If you wake up more than once each night to go to the bathroom, you may have nocturia. Besides restricting fluid intake for a few hours before bed, in the late afternoon and evening, try to prop up your legs for an hour at a level that is slightly higher than your heart, this can help your body to redistribute fluid from your legs back into your bladder, so you can urinate during the day, rather than in the middle of the night.

6. Avoid alcohol and caffeine

Alcohol may help you to fall asleep initially, but it will disrupt your sleep later in the night. Cut down on the caffeine in tea, coffee, energy drinks or cola, especially late in the day and evening or before your bedtime. Stimulants like caffeine can keep you awake, prevent deep sleep and throw off the natural balance between sleep and wakefulness. If you do crave a cup of tea or coffee in the late afternoon or evening, stick with decaffeinated options.

First 6 tips for healthy sleep

7. Quit smoking

Nicotine doesn’t get as much attention as caffeine when it comes to getting better sleep but, like caffeine, nicotine is a stimulant and is strongly linked to insomnia due to the disruption it causes to our basic sleep structure - research suggests that smokers not only take longer to fall asleep but also wake up more frequently, and often have more disrupted sleep.

8. Keep naps to a minimum

If you have trouble sleeping, avoid naps - especially in the afternoon. Power napping may help you get through the day, but if you find that you can't fall asleep at bedtime, eliminating even short catnaps may help.

9. Optimise your bedroom environment

Your bedroom should be a peaceful place for you to rest and sleep. Temperature, lighting and noise should be controlled so that your bedroom environment is designed to help you fall (and stay) asleep.

Avoid making your bedroom too hot or too cold. Refrain from using anything with a digital screen for at least a few hours before sleeping - this should include limiting the use of smartphones, tablets, laptops and VR headsets. Keeping the bedroom separate from your entertainment area may require a change to your furniture set-up, but it should keep noise levels down, reduce artificial light, and remove distracting elements from the bedroom. If you have a pet that sleeps in the room with you, consider moving it somewhere else if it often disturbs you at night.

10. Mattress matters

The Better Sleep Council suggests replacing your mattress every 7 to 10 years, depending on your comfort and how it supports you. The life of a mattress does vary, depending on the quality of it, how you sleep on it, and how often you rotate it. It can take up to a month for your body to get used to a new mattress, so don’t be disappointed if your new mattress doesn’t provide instant comfort and relief.

11. Winding down

Your body needs time to shift into sleep mode, so spend the last hour before bed doing a calming activity such as meditation, reading, taking a warm bath or listening to the radio or a podcast. If you tend to lie in bed thinking about everything you need to do tomorrow, set aside time before bedtime to make plans for the next day. The aim is to avoid doing these things when you're in bed.

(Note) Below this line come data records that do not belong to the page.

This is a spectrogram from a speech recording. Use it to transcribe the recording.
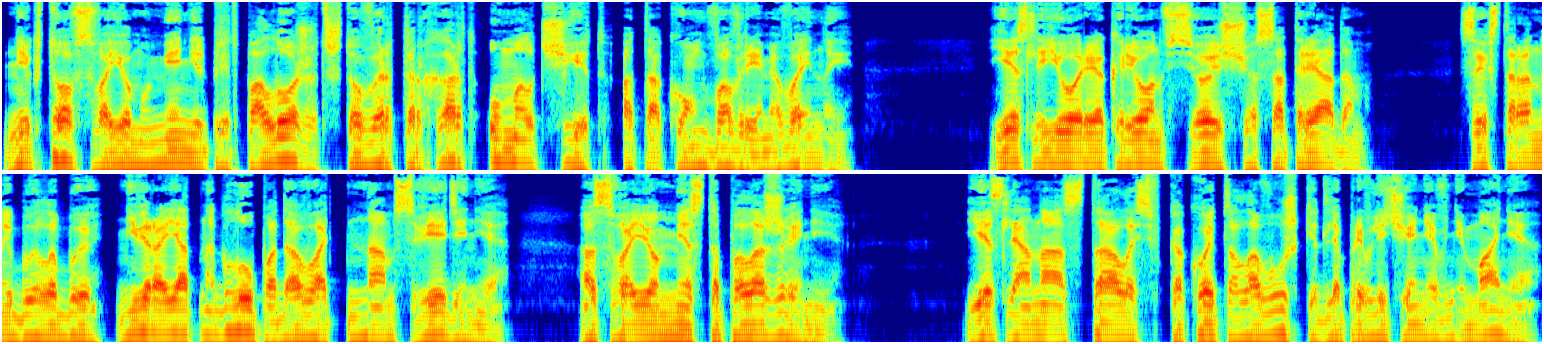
Никто в своем уме не предположит, что Вертерхард умолчит о таком во время войны. Если Юрия Крион все еще с отрядом, с их стороны было бы невероятно глупо давать нам сведения о своем местоположении. Если она осталась в какой-то ловушке для привлечения внимания,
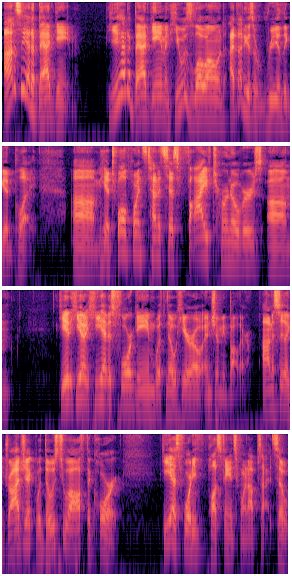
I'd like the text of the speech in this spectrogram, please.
honestly had a bad game he had a bad game and he was low owned. I thought he was a really good play. Um, he had 12 points, 10 assists, five turnovers. Um, he had, he had he had his floor game with no Herro and Jimmy Butler. Honestly, like Dragic with those two off the court, he has 40 plus fantasy point upside. So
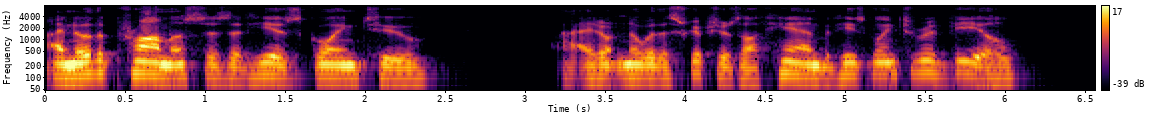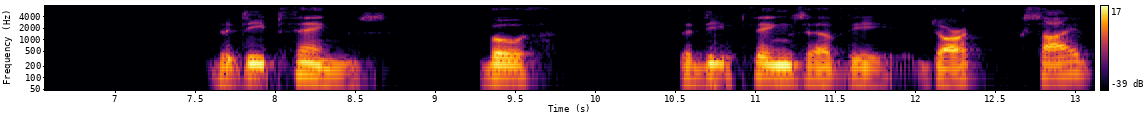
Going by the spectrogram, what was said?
I know the promise is that He is going to, I don't know where the scripture is offhand, but He's going to reveal the deep things, both the deep things of the dark side,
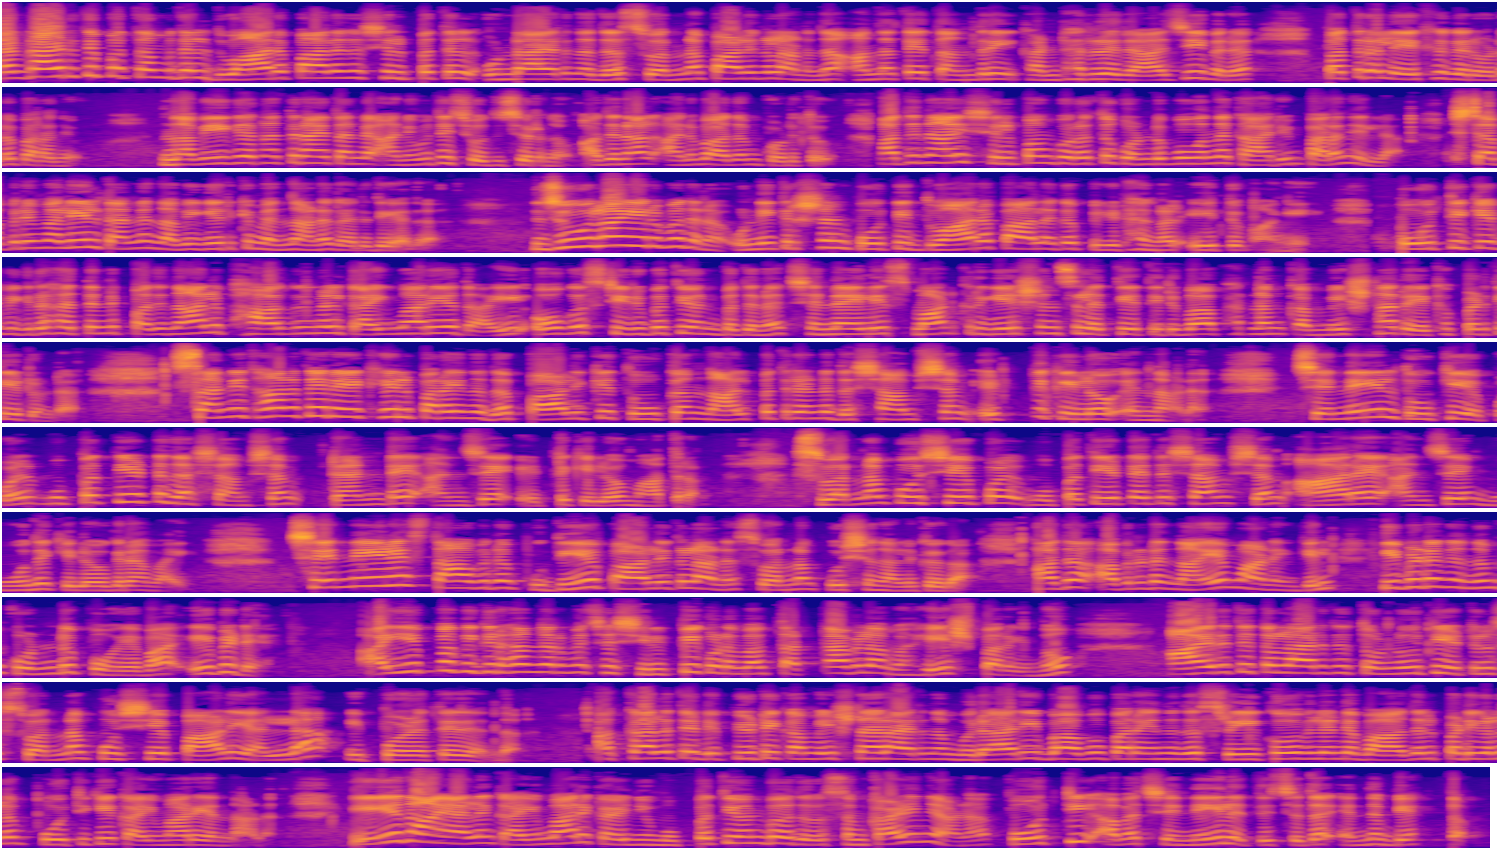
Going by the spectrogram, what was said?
രണ്ടായിരത്തി പത്തൊമ്പതിൽ ദ്വാരപാലക ശില്പത്തിൽ ഉണ്ടായിരുന്നത് സ്വർണപാളികളാണെന്ന് അന്നത്തെ തന്ത്രി കണ്ഠരര് രാജീവര് പത്രലേഖകരോട് പറഞ്ഞു. നവീകരണത്തിനായി തന്റെ അനുമതി ചോദിച്ചിരുന്നു. അതിനാൽ അനുവാദം കൊടുത്തു. അതിനായി ശില്പം പുറത്തു കൊണ്ടുപോകുന്ന കാര്യം പറഞ്ഞില്ല. ശബരിമലയിൽ തന്നെ നവീകരിക്കുമെന്നാണ് കരുതിയത്. ജൂലൈ ഇരുപതിന് ഉണ്ണികൃഷ്ണൻ പോറ്റി ദ്വാരപാലക പീഠങ്ങൾ ഏറ്റുവാങ്ങി. പോറ്റിക്ക് വിഗ്രഹത്തിന്റെ പതിനാല് ഭാഗങ്ങൾ കൈമാറിയതായി ഓഗസ്റ്റ് ഇരുപത്തിയൊൻപതിന് ചെന്നൈയിലെ സ്മാർട്ട് ക്രിയേഷൻസിൽ എത്തിയ തിരുവാഭരണം കമ്മീഷണർ രേഖപ്പെടുത്തിയിട്ടുണ്ട്. സന്നിധാനത്തെ രേഖയിൽ പറയുന്നത് പാളിക്ക് തൂക്കം നാൽപ്പത്തിരണ്ട് ദശാംശം എട്ട് കിലോ എന്നാണ്. ചെന്നൈയിൽ തൂക്കിയപ്പോൾ മുപ്പത്തിയെട്ട് ദശാംശം രണ്ട് അഞ്ച് എട്ട് കിലോ മാത്രം. സ്വർണം പൂശിയപ്പോൾ മുപ്പത്തിയെട്ട് ദശാംശം ആറ് അഞ്ച് മൂന്ന് കിലോഗ്രാമായി. ചെന്നൈയിലെ സ്ഥാപനം പുതിയ പാളികളാണ് സ്വർണം പൂശി നൽകുക. അത് അവരുടെ നയമാണെങ്കിൽ ഇവിടെ നിന്നും കൊണ്ടുപോയവ എവിടെ? അയ്യപ്പ വിഗ്രഹം നിർമ്മിച്ച ശില്പി കുടുംബം തട്ടാവിള മഹേഷ് പറയുന്നു ആയിരത്തി തൊള്ളായിരത്തി തൊണ്ണൂറ്റി എട്ടിൽ സ്വർണം പൂശിയ പാളിയല്ല ഇപ്പോഴത്തേതെന്ന്. അക്കാലത്തെ ഡെപ്യൂട്ടി കമ്മീഷണർ മുരാരി ബാബു പറയുന്നത് ശ്രീകോവിലിന്റെ വാതിൽപ്പടികളും പോറ്റിക്ക് കൈമാറി എന്നാണ്. ഏതായാലും കൈമാറി കഴിഞ്ഞു മുപ്പത്തിയൊൻപത് ദിവസം കഴിഞ്ഞാണ് പോറ്റി അവ ചെന്നൈയിൽ എത്തിച്ചത് എന്ന് വ്യക്തം.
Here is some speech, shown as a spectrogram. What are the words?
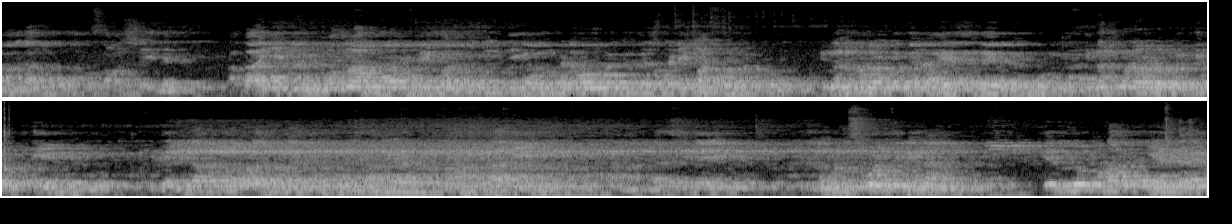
ನನಗೆ ಅದರದ್ದು ಸಮಸ್ಯೆ ಇದೆ. ಹಾಗಾಗಿ ಮೊದಲಾದ ನಾನು ಬರ್ತದೆ ಈಗ ಒಂದು ಕಡೆ ಹೋಗ್ಬೇಕಂದ್ರೆ ಸ್ಟಡಿ ಮಾಡ್ಕೊಳ್ಬೇಕು. ಇನ್ನೊಂದು ಕೂಡ ಅವರಿಗೆ ವಯಸ್ಸಿಂದ ಇರಬೇಕು. ಇನ್ನೊಂದು ಕಡೆ ಬಗ್ಗೆ ಭಕ್ತಿ ಇರಬೇಕು. ಇದೆಲ್ಲವನ್ನು ಒಳಗೊಂಡಿರೋದ್ರಿಂದ ಹಾಗಾಗಿ ನಾನು ಕಲಿಸಿದೆ ಇದನ್ನು ಉಳಿಸ್ಕೊಳ್ತೀನಿ ನಾನು. ಎಲ್ಲೂ ಕೂಡ ಹೇಳ್ತಾರೆ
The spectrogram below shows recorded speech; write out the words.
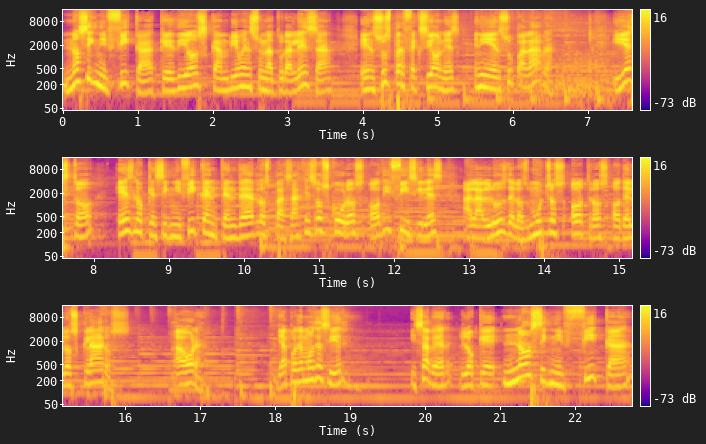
no significa que Dios cambió en su naturaleza, en sus perfecciones, ni en su palabra. Y esto es lo que significa entender los pasajes oscuros o difíciles a la luz de los muchos otros o de los claros. Ahora, ya podemos decir y saber lo que no significa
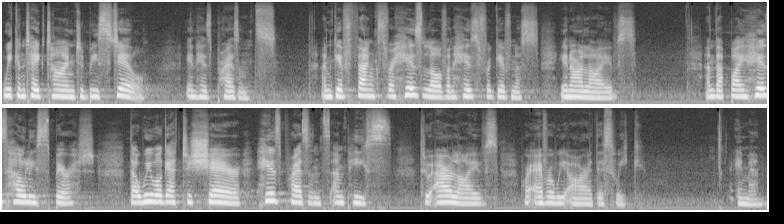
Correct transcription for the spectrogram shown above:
we can take time to be still in His presence and give thanks for His love and His forgiveness in our lives, and that by His Holy Spirit, that we will get to share His presence and peace through our lives wherever we are this week. Amen.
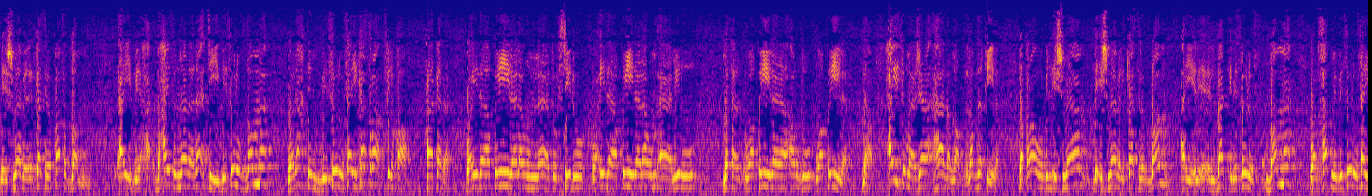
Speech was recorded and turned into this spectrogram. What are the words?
بإشمام كسر القاف الضم. أي بحيث أننا نأتي بثلث ضمة ونختم بثلثي كسرة في القاف. هكذا. وإذا قيل لهم لا تفسدوا وإذا قيل لهم آمنوا مثلا وقيل يا أرض وقيل. نعم. حيثما جاء هذا اللفظ لفظ قيل. يقرأه بالإشمام بإشمام الكسر الضم أي البدء بثلث ضمة والختم بثلثي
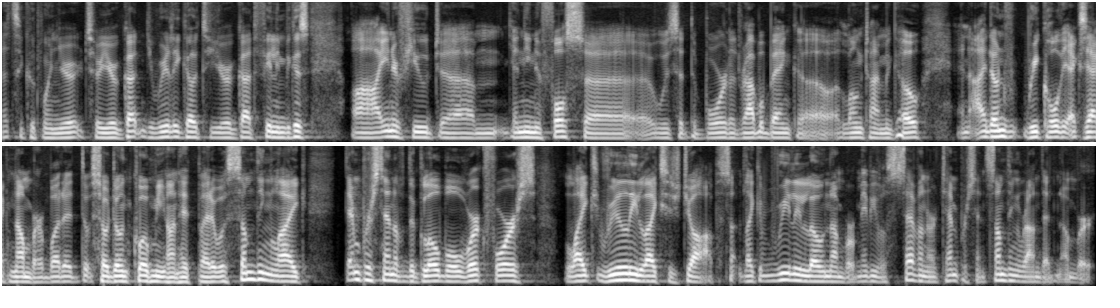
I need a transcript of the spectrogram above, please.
That's a good one. You're, so your gut, you really go to your gut feeling because uh, I interviewed um, Janine Vos, uh, who was at the board at Rabobank uh, a long time ago, and I don't recall the exact number, but it, so don't quote me on it. But it was something like 10% of the global workforce like really likes his job, so, like a really low number. Maybe it was seven or 10%, something around that number.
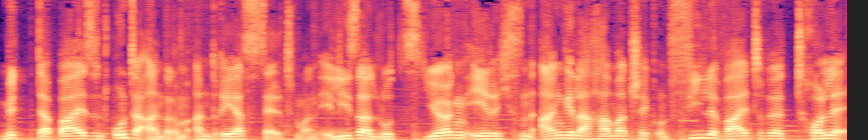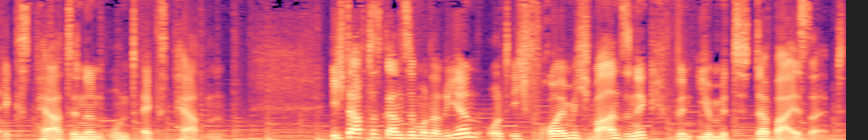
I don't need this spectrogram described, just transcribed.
Mit dabei sind unter anderem Andreas Seltmann, Elisa Lutz, Jürgen Erichsen, Angela Hammercheck und viele weitere tolle Expertinnen und Experten. Ich darf das Ganze moderieren und ich freue mich wahnsinnig, wenn ihr mit dabei seid.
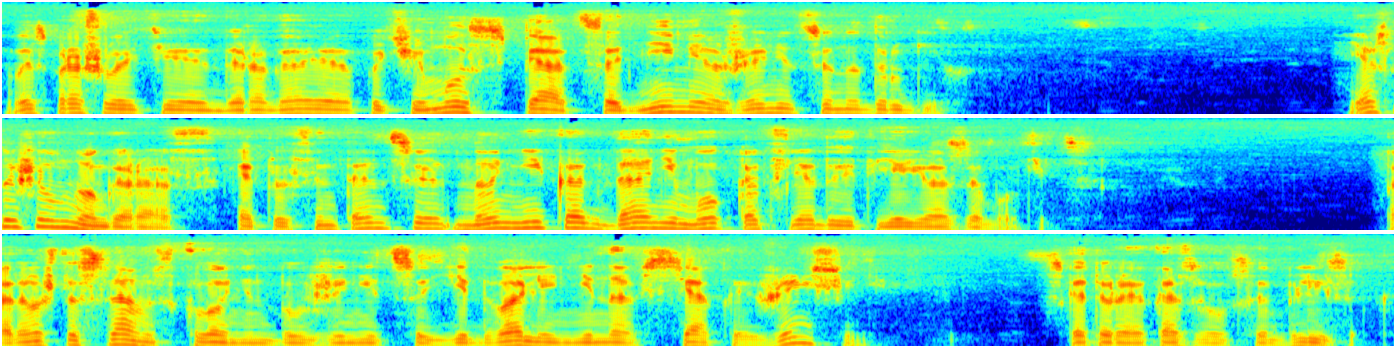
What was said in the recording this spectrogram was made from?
Вы спрашиваете, дорогая, почему спят с одними, а женятся на других? Я слышал много раз эту сентенцию, но никогда не мог как следует ею озаботиться потому что сам склонен был жениться едва ли не на всякой женщине, с которой оказывался близок.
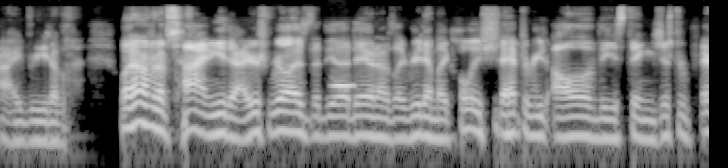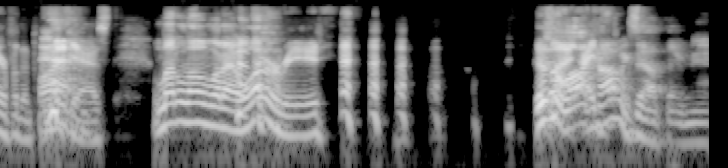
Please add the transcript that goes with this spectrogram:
I read a lot. Well, I don't have enough time either. I just realized that the other day when I was like reading, I'm like, holy shit, I have to read all of these things just to prepare for the podcast, let alone what I want to read. There's but a lot of I, comics out there, man.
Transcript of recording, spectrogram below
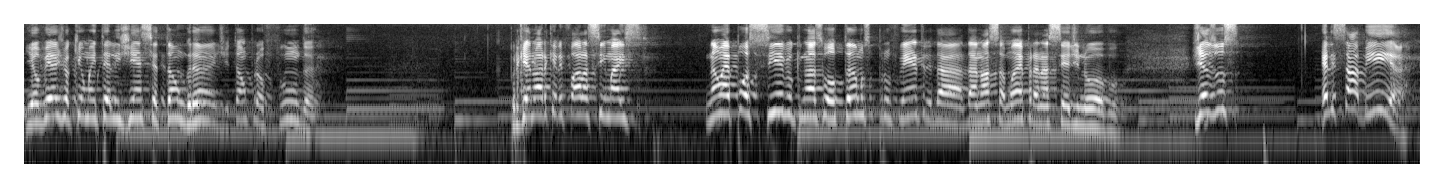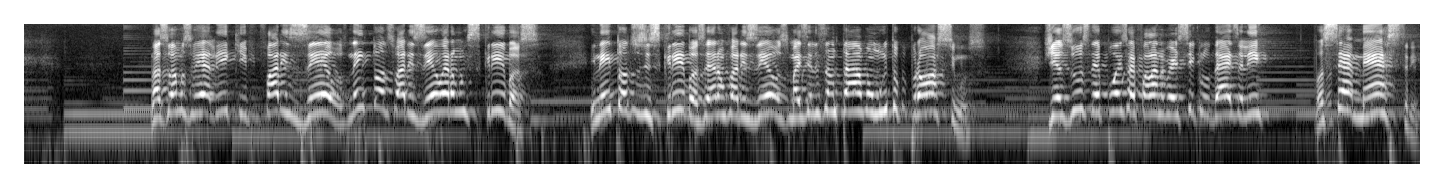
E eu vejo aqui uma inteligência tão grande, tão profunda. Porque na hora que ele fala assim, mas não é possível que nós voltamos para o ventre da, da nossa mãe para nascer de novo. Jesus, ele sabia. Nós vamos ver ali que fariseus, nem todos os fariseus eram escribas. E nem todos os escribas eram fariseus, mas eles não estavam muito próximos. Jesus depois vai falar no versículo 10 ali: Você é mestre.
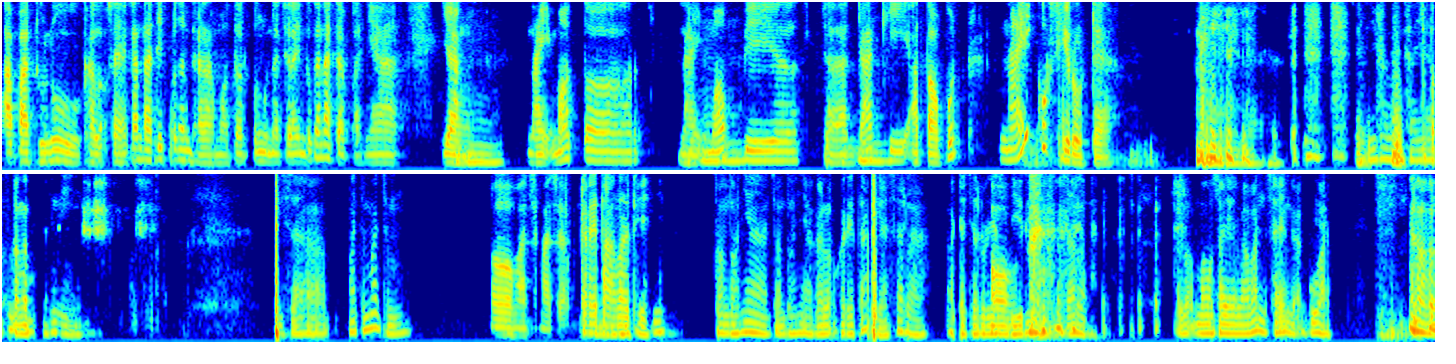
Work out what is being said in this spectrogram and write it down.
apa dulu? Kalau saya kan tadi pengendara motor, pengguna jalan itu kan ada banyak yang Hmm. naik motor, naik Hmm. mobil, jalan Hmm. kaki, ataupun naik kursi roda. Iya, iya. Jadi kalau saya Cepet tuh banget. ini bisa macam-macam. Oh, macam-macam. Kereta Hmm, tadi. jadi Contohnya, contohnya kalau kereta biasa lah, ada jalurnya Oh. sendiri, masalah. Kalau mau saya lawan, saya nggak kuat. Oh,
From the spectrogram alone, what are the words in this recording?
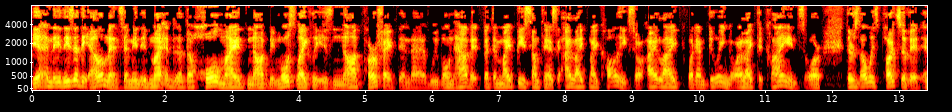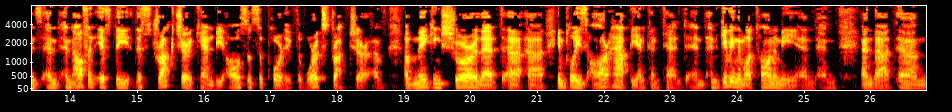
yeah and they, these are the elements i mean it might the whole might not be most likely is not perfect and uh, we won't have it but there might be something as i like my colleagues or i like what i'm doing or i like the clients or there's always parts of it and and and often if the the structure can be also supportive the work structure of of making sure that uh, uh, employees are happy and content and and giving them autonomy and and and and that. Um,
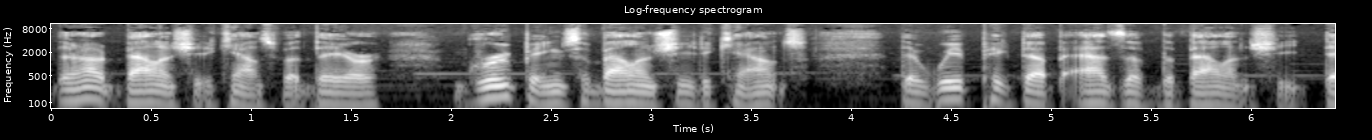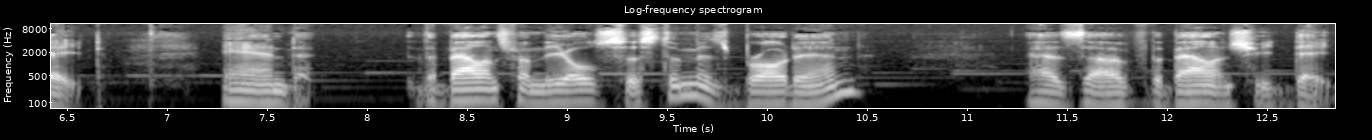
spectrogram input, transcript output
they're not balance sheet accounts, but they are groupings of balance sheet accounts that we've picked up as of the balance sheet date. And the balance from the old system is brought in as of the balance sheet date,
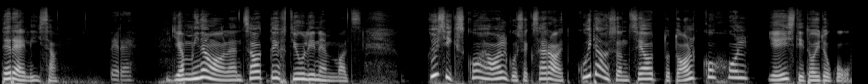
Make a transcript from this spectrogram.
tere, Liisa! tere! ja mina olen saatejuht Juuli Nemvalts. küsiks kohe alguseks ära, et kuidas on seotud alkohol ja Eesti toidukuu?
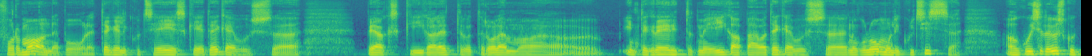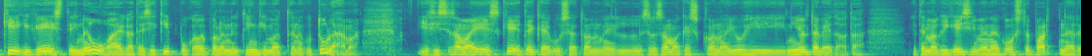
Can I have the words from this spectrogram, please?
formaalne pool, et tegelikult see ESG tegevus äh, peakski igal ettevõttel olema integreeritud meie igapäevategevus äh, nagu loomulikult sisse. aga kui seda justkui keegi ka eest ei nõua, ega ta ei kipu ka võib-olla nüüd tingimata nagu tulema ja siis seesama ESG tegevused on meil sellesama keskkonnajuhi nii-öelda vedada. ja tema kõige esimene koostööpartner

12. If you can't sleep, get up

This may seem counter-intuitive, but if you can't sleep, don't lie there worrying about it. Get up and do something you find relaxing until you feel sleepy again, then go back to bed.

last 6 tips for healthy sleep

If you have persistent sleeping problems, daytime drowsiness, and/or a problematic sleep schedule, consult a specialist who can best diagnose the cause and offer the most appropriate treatment.

Our qualified and licensed expertise makes your journey to nervous system and musculoskeletal healthcare a reassuring one. To book a #holistic chiropractic or corrective exercise consultation or find out more about the procedures we offer at our clinics use our online appointment request form or call +44 (0) 20 7193 6272.